Jonathan Duhamel came into the final table with a big lead, eventually got a little short, then went on a tear to take an even more monstrous chip lead into this final showdown.
Thirty hands into the final table, Duhamel's chip lead was dented when his was coolered off by Filippo Candio's . All the chips went in preflop, and Candio had secured his double up by the turn to knock Duhamel down around 50 million. Nineteen hands later, he and Joseph Cheong tangled up in a pot that gave us a new chip leader for the first time in four months. Cheong raised and called a Duhamel three-bet, then called a continuation bet on the flop. They checked the turn, and Cheong made a healthy bet of 8.25 million on the river. Duhamel called, and Cheong's gave him two pair, a pot of more than 30 million, and the chip lead.
There was no slowing down for Duhamel, though, and he continued to take his fair share of preflop pots over the next few orbits. After 90 hands, he was at 47,500,000 at dinner. His active play allowed him to scoop up a lot of free chips, but it also forced him to raise-and-fold, or even three-bet-fold on a few occasions.
On hand #129, John Dolan took his final stand. When the table folded around to his small blind, he moved his short stack of about 13 million into the middle. He ended up having , and he was snap-called by Jonathan Duhamel's . The at-risk player seemed happy to be in a coin flip with his queen-five, but he could not connect with the board.
Despite that kockout pot, Duhamel's stack was in the midst of a steady decline, and it would get worse before it got better. A short-stacked John Racener doubled up into contention, then promptly ran his into Duhamel's for a pot of more than 34 million. The flop robbed Duhamel of that big pot, though, and Racener's second double up knocked Duhamel all the way back to 27 million.

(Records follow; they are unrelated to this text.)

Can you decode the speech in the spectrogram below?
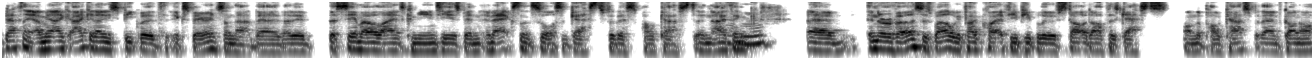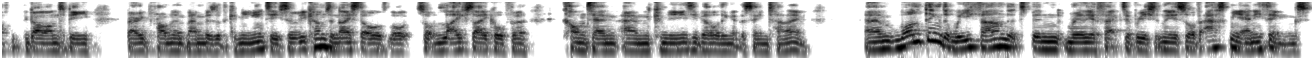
Definitely. I mean, I, I, can only speak with experience on that. There, the, the CMO Alliance community has been an excellent source of guests for this podcast, and I mm-hmm. think um, in the reverse as well, we've had quite a few people who have started off as guests on the podcast, but then have gone off, gone on to be very prominent members of the community. So it becomes a nice little, little sort of life cycle for content and community building at the same time. Um, one thing that we found that's been really effective recently is sort of ask me anythings,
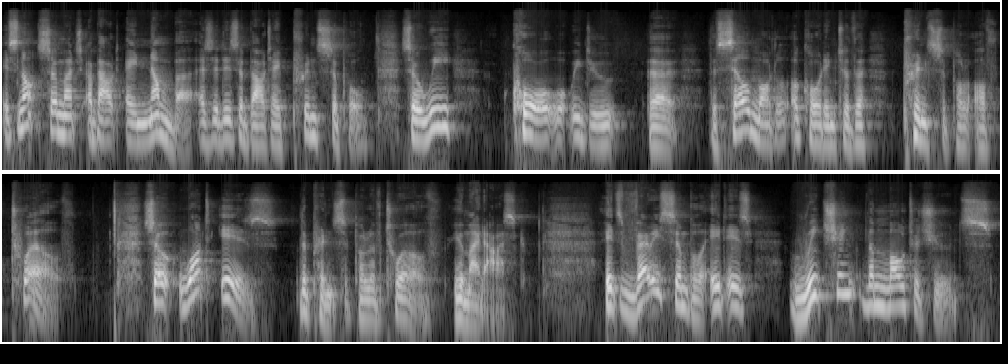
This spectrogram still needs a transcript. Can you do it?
it's not so much about a number as it is about a principle. So we call what we do uh, the cell model according to the principle of 12. So, what is the principle of 12, you might ask? It's very simple. It is reaching the multitudes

That chip problem didn't last long.
On the very next hand, it was Duhamel opening with a raise from the small blind before Michael Mizrachi moved all in from the big. Duhamel called off his stack with , and he was racing for double or nothing against The Grinder's . A nine landed on the flop, and another one on the turn, and Duhamel was right back up over 50 million. He and Mizrachi continued to mix it up in several big pots, most of them eventually being pushed into the French-Canadian's corner.
On Hand #185, Duhamel dealt the final blow to Mizrachi. On a queen-high flop, Mizrachi three-bet jammed his . Duhamel had limped his from the small blind (sneaky, sneaky), and he snap-called the shove to send Team Mizrachi and half of the theater out the double doors.
Joseph Cheong was still the chip leader through all of the middle-stage madness, but that would change in a flash. On Hand #197, Duhamel raised to 2.8 million, and Cheong came along with him from the small blind. Cheong check-raised on the flop, then barreled on the turn and river. Duhamel finally paused to think on the river, but he called off 13.5 million of his chips with to win the massive pot and take the chip lead once again with about 110 million.
Whether or not he can close out this Main Event, Jonathan Duhamel's name will be etched in the WSOP books for winning the largest pot in its history. It happened just a few shuffles before the end of the night, and it was Cheong and Duhamel playing for more than 170 million chips, the buy-ins of nearly 6,000 players. Cheong, the chip leader once again, six-bet shoved his , and Duhamel called all in with . A board full of blanks crushed Cheong down under 10 million in a pot that will live on in WSOP infamy, shooting Duhamel up into a near-decisive chip lead. Six hands later, Duhamel cued the end of Day 9 when his eliminated Cheong and his in 3rd place.